Bruce Hoffman, in his book Inside Terrorism, devoted an entire chapter just to the definition of the word TERRORISM. In an attempt to formulate a workable definition he consulted everything. Part of the difficulty in defining the word, Hoffman pointed out is its inconsistent application, and opposing views.

William Boykin, who led the hunt for Osama bin Laden said it was the fight against Satan, This sort of hubris hardly different from Osama bin Laden claiming a holy mission to rid the world of infidels. It is a tendency in politically oriented Western societies to assume that there is a rational pragmatic cause for acts of terrorism.

However, if the political grievances are addressed properly, the problem will fade. The terrorism roots are not always political and can not be separated from other factors (Bar, 2004).

Terrorists increasingly look at their acts of death and destruction as sacramental or transcendental on a spiritual level. The pragmatic reservations of secular terrorists do not hold back religious terrorists because secular terrorists may view indiscriminate violence as immoral. For Religious terrorists violence may not be only morally justified but constitutes a religious and necessary advancement of authoritarian in nature and personality.

Causes and contributing factor are apparently no such thing as a typical terrorist, there are some contextual factors that seem to contribute to the transition of a group of individuals into a terrorist group.

Beyond the psychological makeup of the persons involved, the most commonly discussed factors-not root causes- are politics, economics, religion, and culture.

The poverty connection is a popular misconception that terrorism springs from poverty.

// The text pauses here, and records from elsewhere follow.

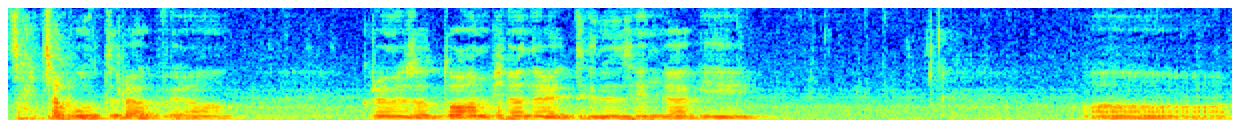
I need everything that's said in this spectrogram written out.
살짝 오더라고요. 그러면서 또 한편을 드는 생각이 어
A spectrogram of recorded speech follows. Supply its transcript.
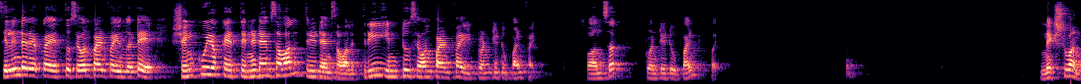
సిలిండర్ యొక్క ఎత్తు సెవెన్ పాయింట్ ఫైవ్ ఉందంటే శంకు యొక్క ఎత్తు ఎన్ని టైమ్స్ అవ్వాలి? త్రీ టైమ్స్ అవ్వాలి. Three into seven point five twenty two point five. So answer twenty two point five. Next one.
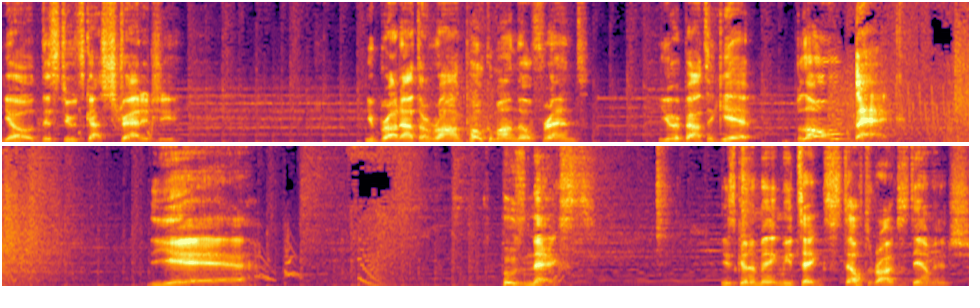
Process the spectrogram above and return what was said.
Yo, this dude's got strategy. You brought out the wrong Pokemon though, friend. You're about to get blown back. Yeah. Who's next? He's gonna make me take Stealth Rock's damage.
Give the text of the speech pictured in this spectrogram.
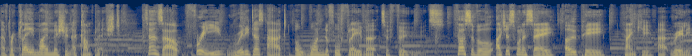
and proclaim my mission accomplished. Turns out, free really does add a wonderful flavour to foods. First of all, I just want to say, OP, thank you. Uh, really,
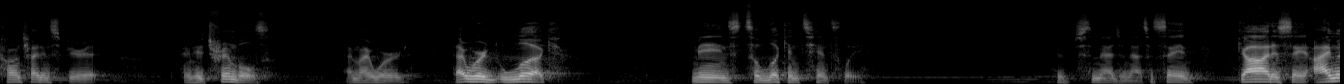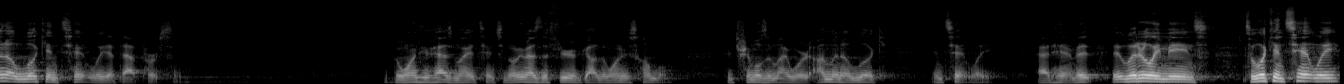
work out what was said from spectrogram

Therefore, bringing development to a region will provide a panacea. Within countries, the group that rise to terrorist movements usually are relatively disadvantaged because of class, ethnic, or religion.

At the individual level, the leaders of militant movements are better educated and of higher status than most of the population from which they come. Politics and Policies are political aims and motives are integral to the definition of what constitutes terrorism.

Therefor, naturally discontent regarding government policies, historical precedents and national identity often lay the foundation for terrorist activity. Such discontent is not all groups such discontent is not predictive, however, in the choose to act or react with terrorist activity.

To reiterate, the changing world of terrorism may occur anywhere. Terrorism in most common not in poor or rich nations-as in undeveloped or developed-but those in the middle of developing, and undergoing a rapid transformation.

This generally includes modernization, for as countries become part of a global economy they must adopt the tools of the modern business world to be competitive. This does not mean that globalization causes terrorism. Rather, it elicits and magnifies the human tendency to distrust an dislike that which is new and foreign.

Religion and Fanaticism is a supreme irony that religious extremism fuels so many of the conflicts that lead to terrorism. Christians, Jews, Buddhists, Hindus, Sikhs, Muslims, and members of many other religions have all committed terrorists acts.

Yet, not one of these religions advocates murder. Terrorism is not the guiding principle of any formal religion. And yet ideologies have been used time and time again to legitimize heinous acts.